The MDW Fair

Saturday and Sunday April 23-24, 2011

3636 S. Iron Street
Chicago, IL 60609



Saul Aguirre is a Chicago Based artist born in Mexico City. He has been considered a standout at NEXT 2010 Chicago by PEDRO VÉLEZ who is an artist and critic living in Chicago. Saul used real manacles, to remind people of the reality of being picked up by the police during a live spectacle, and captivated people with his small drawings. Saul has been exhibiting Nationally and Internationally, in several Museums and Galleries since 1990.

Sebastian Alvarez
, born in Lima, Peru, is an interdisciplinary performance artist, who is interested in transforming his personal vision into social responsibility with new cultural imperatives that include a renewed sense of community, an ecological reintegration, and greater access to the mythic and archetypal bases of bio-restoration.

Arielle Bielak is an integrative minded collaborationist living and working in Chicago; circa 2005. By day, she works as a program coordinator, teaching artist, writer and curator at the esteemed and astounding Marwen. By night she concocts real live performance art and other Objects. She makes art chiefly to be in direct and ecstatic participation with the joy and wonder of living and understanding life. Photography has been a dominant force in Arielle's life, beginning about 13 years after she was born-at-home in Damascus, Maryland. This medium followed her through her studies at the Johnston Center for Integrative Studies (Redlands, CA). Photography took center stage in her studies in Florence, Italy, and then on through a career as a mental health advocate and organizer on tour with Warped, Take Action, and Plea for Peace. She was doggedly photographing as an employee of the Big Apple Circus (NYC-Based) in 2004. In May of 2005, she and her one suitcase and her Nikon D70 arrived in Chicago. Currently, Arielle is organizing her first apartment-style exhibition set to open in the magnificent Pilsen on Tuesday, June 7, with an promising group exhibition entitled Mothers. You are invited.

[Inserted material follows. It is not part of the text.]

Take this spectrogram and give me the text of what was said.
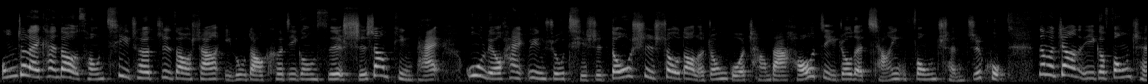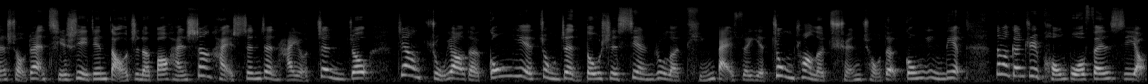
我们就来看到，从汽车制造商一路到科技公司、时尚品牌、物流和运输，其实都是受到了中国长达好几周的强硬封城之苦。那么这样的一个封城手段，其实已经导致了包含上海、深圳还有郑州这样主要的工业重镇都是陷入了停摆，所以也重创了全球的供应链。那么根据彭博分析哦，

Miguel Cortez is an artist/curator living in Chicago and born in Guanajuato, Mexico. He has studied filmmaking at Columbia College and art at the School of the Art Institute of Chicago. He currently runs Antena, an alternative art space located in Chicago's Pilsen neighborhood. His artwork has been shown at Gallery 414 in Fort Worth, Texas, at the Krannert Museum and at the National Museum of Mexican Art in Chicago. Other shows included exhibits in Dallas at Mighty Fine Arts Gallery, Glass Curtain Gallery and at VU Space in Melbourne, Australia. Upcoming shows include a two person show with Saul Aguirre at Carlos & Dominguez Art Gallery.